During roadside inspections, your driver may need to provide up to six months of logs to prove your ELDs are correctly maintained. If several unassigned periods exist, this can add up to hefty fines and a big hit to your fleet’s CSA score.

How to Avoid Unassigned Drive Time

The best tool you have to avoid unassigned drive time is training. Unassigned drive time should be an essential part of your driver safety training program. Be sure you’ve created a solid and thorough program that reinforces HOS logging for every staff member who has access to your fleet vehicles. Then, offer mandatory training sessions to each of your drivers and support staff on an ongoing, periodic basis.

In training, be sure that every driver and every support staff member who has access to your fleet knows how to use your ELDs. They should understand how to resolve any common ELD issues they may encounter on the road. Ensure each driver is taking the following steps before each trip:

  1. Log in to the ELD.
  2. Check that the ELD is plugged into a power source or has adequate battery power.
  3. Review any unassigned driving events previously recorded.
  4. Accept unassigned driving events that belong to the driver.
  5. Report to the fleet manager if there are unassigned driving events that belong to others.

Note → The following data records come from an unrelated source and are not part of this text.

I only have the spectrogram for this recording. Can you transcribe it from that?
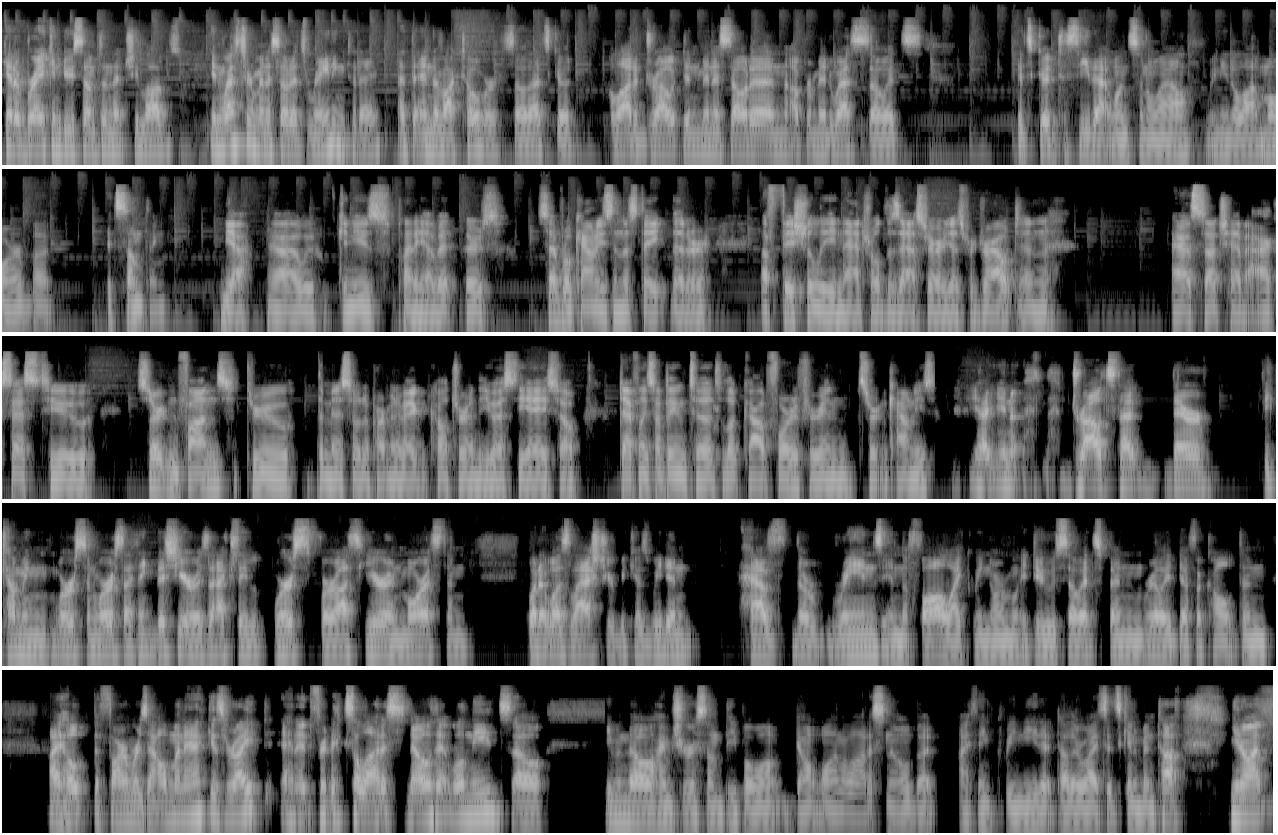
get a break and do something that she loves. In western Minnesota, it's raining today at the end of October, so that's good. A lot of drought in Minnesota and the upper Midwest, so it's it's good to see that once in a while. We need a lot more, but it's something. Yeah, uh, we can use plenty of it. There's several counties in the state that are officially natural disaster areas for drought and as such have access to certain funds through the Minnesota Department of Agriculture and the USDA. So definitely something to, to look out for if you're in certain counties. Yeah, you know, droughts that they're becoming worse and worse. I think this year is actually worse for us here in Morris than what it was last year because we didn't have the rains in the fall like we normally do. So it's been really difficult. And I hope the farmer's almanac is right and it predicts a lot of snow that we'll need. So even though I'm sure some people won't don't want a lot of snow, but I think we need it. Otherwise, it's going to be tough. You know,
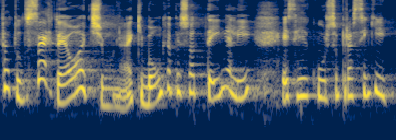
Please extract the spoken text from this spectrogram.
Tá tudo certo, é ótimo, né? Que bom que a pessoa tem ali esse recurso para seguir.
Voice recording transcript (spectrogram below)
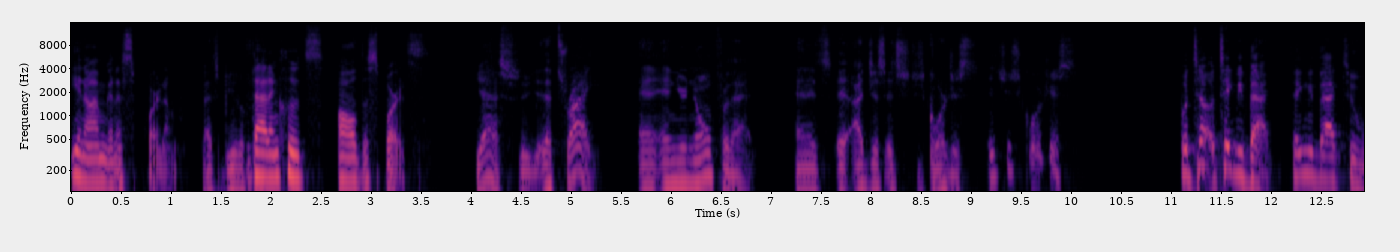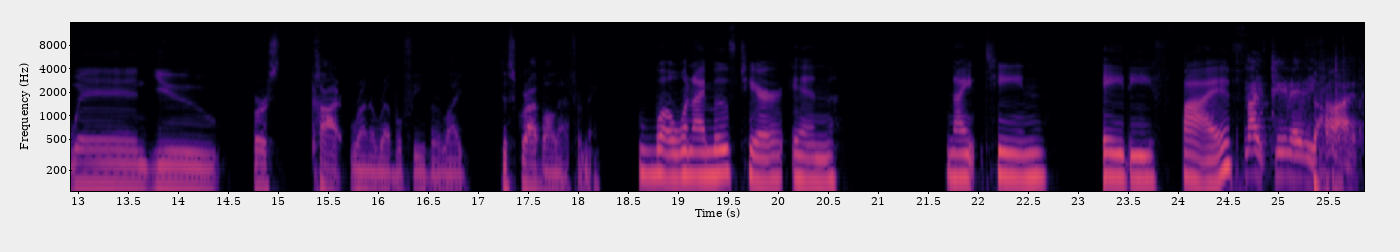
You know, I'm going to support them. that's beautiful. That includes all the sports. Yes, that's right, and and you're known for that. And it's it, I just it's just gorgeous. It's just gorgeous. But tell, take me back. Take me back to when you first caught Runnin' Rebel Fever. Like describe all that for me. Well, when I moved here in 1985, 1985.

Next, you’ll want to review your ELD records daily to catch any problems promptly. This way, you can correct the logs while the day is still fresh in everyone’s minds. The easiest way to check for unassigned drive time is to implement an ELD that includes a robust telematics reporting system. Ideally, you’ll want to set up alerts for any unassigned driving time or receive a daily report that allows you to verify all drivers are correctly logging their HOS details. If you find unassigned driving events when reviewing this data, there are ways to correct the problem.

  1. Determine who the driver was at the time of the unassigned drive time and confirm it with that person. A straightforward way to do this is to ensure you have Dashcams installed in all of your fleet vehicles.
  2. If you can’t determine who should be responsible for the unassigned time, you must add notes or comments explaining the issue. One reason this may happen is if a third-party moved the vehicle, such as a contracted technician who was only on-site once and unfamiliar with your ELD solution.

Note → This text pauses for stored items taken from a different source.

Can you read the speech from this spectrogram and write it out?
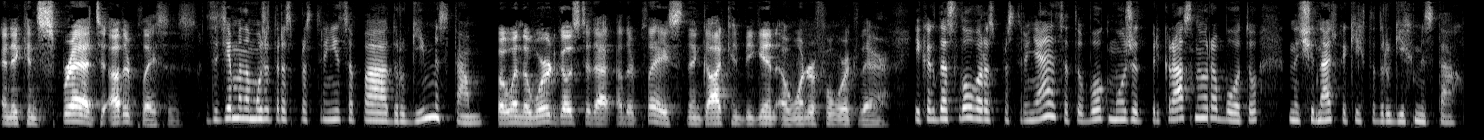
And it can spread to other places. затем она может распространиться по другим местам. But when the word goes to that other place, then God can begin a wonderful work there. И когда слово распространяется, то Бог может прекрасную работу начинать в каких-то других местах.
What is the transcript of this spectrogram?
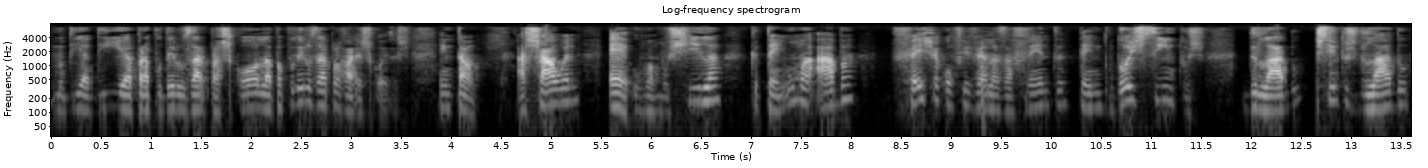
no dia a dia, para poder usar para a escola, para poder usar para várias coisas. Então, a Shawen é uma mochila que tem uma aba fecha com fivelas à frente, tem dois cintos de lado, cintos de lado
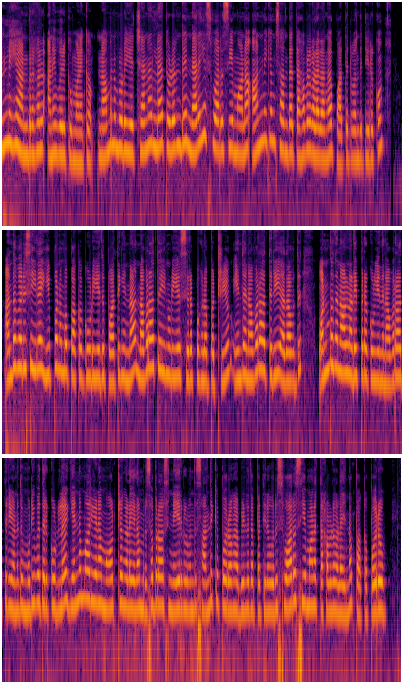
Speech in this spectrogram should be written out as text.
ஆன்மீக அன்பர்கள் அனைவருக்கும் வணக்கம். நாம் நம்மளுடைய சேனலில் தொடர்ந்து நிறைய சுவாரஸ்யமான ஆன்மீகம் சார்ந்த தகவல்களை தாங்க பார்த்துட்டு வந்துட்டு இருக்கோம். அந்த வரிசையில் இப்போ நம்ம பார்க்கக்கூடியது பார்த்திங்கன்னா நவராத்திரியினுடைய சிறப்புகளை பற்றியும் இந்த நவராத்திரி அதாவது ஒன்பது நாள் நடைபெறக்கூடிய இந்த நவராத்திரியானது முடிவதற்குள்ள என்ன மாதிரியான மாற்றங்களை எல்லாம் ரிஷபராசி நேயர்கள் வந்து சந்திக்க போகிறாங்க அப்படின்றத பற்றின ஒரு சுவாரஸ்யமான தகவல்களை தான் பார்க்க போகிறோம்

If you’re a fleet manager, you should be paying very close attention to unassigned drive time and its resolution. We can help with easy-to-use solutions and comprehensive reporting for each vehicle in your fleet. Contact Azuga today to see how we can help you monitor and solve this problem to avoid fines and other actions against your fleet.